In my post “Love Letter to Nikki/ Career Advice,” I suggested that successful (early career) representations of women who don’t fit into the tight strictures of appropriate womanhood — in that case, by playing a butch lesbian — is detrimental to a female actor’s star persona. Although it is impossible to quantify, I do think that there is some merit to my claim, and I will continue this argument by referring to a specific filmic regime.
Kaja Silverman, in her crucial work on feminist film theory, The Acoustic Mirror: the Female Voice in Psychoanalysis and Cinema, writes “It is curious… that the feminist critique of classical cinema has focused primarily on the image track and the construction of woman as object of the male gaze” (viii). Silverman is correct in her assertion that prior to The Acoustic Mirror, feminist film theory — largely following the work of Laura Mulvey — focused on the controlling visual mechanisms of the cinematic, or “male gaze.” This gaze has various components: the gaze of characters, the gaze of the camera (which is sometimes a proxy for the character gaze), and the gaze of the audience. Silverman continues: “It has somehow escaped theoretical attention that sexual difference is the effect of dominant cinema’s sound regime as well as its visual regime, and that the female voice is as relentlessly held to normative representations and functions as is the female body” (viii).

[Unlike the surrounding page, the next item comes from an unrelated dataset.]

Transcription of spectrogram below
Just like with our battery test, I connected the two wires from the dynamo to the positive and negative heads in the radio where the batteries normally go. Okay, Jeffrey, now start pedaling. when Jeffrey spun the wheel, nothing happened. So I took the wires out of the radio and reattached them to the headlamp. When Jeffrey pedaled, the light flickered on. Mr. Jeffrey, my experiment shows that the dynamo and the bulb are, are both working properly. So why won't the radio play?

In an earlier post, “Timesqueer: POV editing,” I delineated the first meeting of Nicky (Robin Johnson) and Pammy (Trini Alvarado). This event, during which they first “lay eyes” on each other, obviously takes place within cinema’s visual regime, in the realm of “the gaze.” Following Silverman’s argument regarding the “sound regime,” we also have different voices — and more importantly, responses to them — in the cinema. The audience will hear and respond to a voice, and characters will also hear and respond to the voice of another character.

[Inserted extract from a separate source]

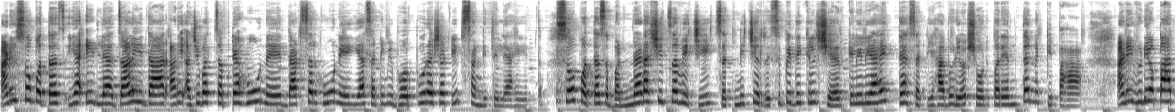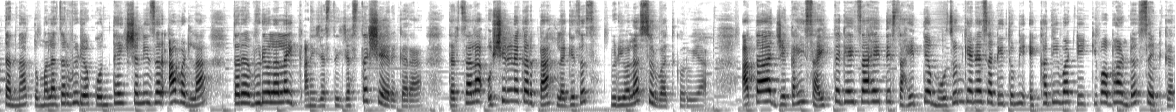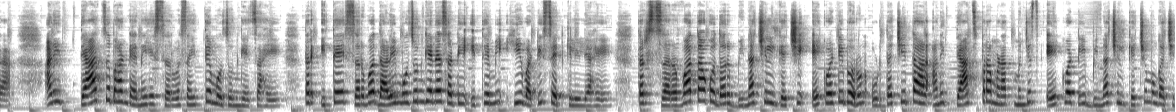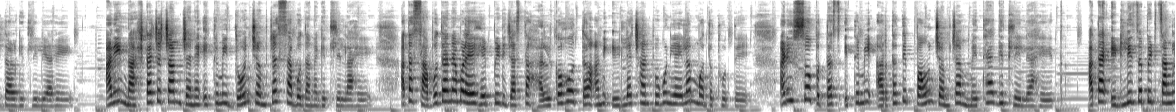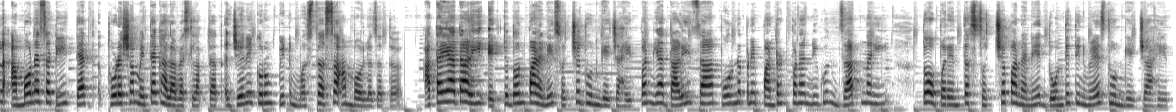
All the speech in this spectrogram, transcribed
आणि सोबतच या इडल्या जाळीदार आणि अजिबात चपट्या होऊ नये दाटसर होऊ नये यासाठी मी भरपूर अशा टिप्स सांगितलेल्या आहेत. सोबतच भन्नाडाशी चवीची चटणीची रेसिपी देखील शेअर केलेली आहे. त्यासाठी हा व्हिडिओ शेवटपर्यंत नक्की पहा. आणि व्हिडिओ पाहताना तुम्हाला जर व्हिडिओ कोणत्याही क्षणी जर आवडला तर व्हिडिओला लाईक आणि जास्तीत जास्त शेअर करा. तर चला उशीर न करता लगेचच व्हिडिओला सुरुवात करूया. आता जे काही साहित्य घ्यायचं आहे ते साहित्य मोजून घेण्यासाठी तुम्ही एखादी वाटी किंवा भांडं सेट करा. आणि त्याच भांड्याने हे सर्व साहित्य मोजून घ्यायचं आहे. तर इथे सर्व डाळी मोजून घेण्यासाठी इथे मी ही वाटी सेट केलेली आहे. तर सर्वात अगोदर बिना छिलक्याची एक वाटी भरून उडदाची डाळ आणि त्याच प्रमाणात म्हणजेच एक वाटी बिना छिलक्याची मुगाची डाळ घेतलेली आहे. आणि नाश्त्याच्या चमच्याने इथे मी दोन चमचा साबुदाणा घेतलेला आहे. आता साबुदाण्यामुळे हे पीठ जास्त हलकं होतं आणि इडल्या छान फुगून यायला मदत होते. आणि सोबतच इथे मी अर्धा ते पाऊन चमचा मेथ्या घेतलेल्या आहेत. आता इडलीचं पीठ चांगलं आंबवण्यासाठी त्यात थोड्याशा मेथ्या घालाव्याच लागतात जेणेकरून पीठ मस्त असं आंबवलं जातं. आता या डाळी एक ते दोन पाण्याने स्वच्छ धुवून घ्यायच्या आहेत पण या डाळीचा पूर्णपणे पांढरटपणा निघून जात नाही तोपर्यंत स्वच्छ पाण्याने दोन ते तीन वेळेस धुवून घ्यायच्या आहेत.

Several scenes after their first meeting, Pamela finally hears Nicky’s voice:
It is as if this has been withheld, the clear result of which is to heighten tension between the two characters. In the following scene, Nicky talks to Pammy, the first time we see one directly talk to the other. Pammy initiates this conversation with Nicky by calling her name — “Miss Marotta” and “Nicky!” — after which she can not respond verbally; her poem, recited aloud in Nicky’s head, does her “talking.” My main point here is that Pammy not only responds to Nicky’s corporeal presence — to her body — but also to her voice.
It is not only characters, but also the audience, who respond/s. Robin Johnson has a most distinctive voice; it was (and remains) one of the most commented upon aspects of Times Square. In fact, Johnson’s is one of the most distinctive voices in the cinema. It is a voice that is unexpected: it bespeaks a life lived well and hard (cf. the speaking voices of Suzi Quatro and Kim Deal)… but it comes from a 15 year old woman. This provokes a visceral response, one that we see in Pammy, and feel in ourselves. No matter how many times I watch Times Square, I still feel that physical thrill at hearing Robin Johnson’s voice.
Here is Sister DebMac‘s description of Robin Johnson as Darcy Dekker on Guiding Light (1984):“I remember the first moment she appeared like it was yesterday. I was lying on my bed, sort of dozing, listening to the show and I heard THAT voice. I was instantly awake because it freaked me out! I grabbed a tape as fast as I could. . . . I was raised on GL and to have Robin Freakin’ Johnson of all people just show up there was like God was listening to me or something. . . . Can you imagine? I was there in front of the tube religiously every day from then on, just waiting for those Darcy scenes.”
I don’t know if Johnson faced pressure to change her remarkable voice while working as an actor, but I’d be surprised if she didn’t. Mainstream film, media, and, well, society polices the bounds of appropriate gender, removing or producing rough edges as required. Thankfully, Johnson retained her unique voice throughout her acting career. In the Anchor Bay DVD commentary (2000), it is somewhat tempered; it has the frisson of honey on gravel. The RobinJohnson.net analysis of the commentary proposes people that Johnson might sound like — Janeane Garafalo, Jodie Foster — but to me, she only sounds like Robin Johnson.
For it is a voice you will remember, that will haunt your dreams. After your beloved’s face has faded, you will awaken to their voice; you will see them in the body of another, but know them by their voice.
You can’t touch a voice, but you can feel it flow through your body. Like music, it is visceral; you feel it in a way you can’t feel a face or the image of a body. Saxophonist Joshua Redman has said that John Coltrane’s A Love Supreme is “one of the first records I ever heard and I hope it’s the last record I ever hear.” Similarly, Carlos Santana states that A Love Supreme‘s introduction is “like the gates of heaven opening. In fact, when I die, if I don’t hear A Love Supreme, I’ll turn back; I’ll know I’m in the wrong place.” When I die, I want to hear this:
And I will know it’s been a life, lived well and hard, and no turning back.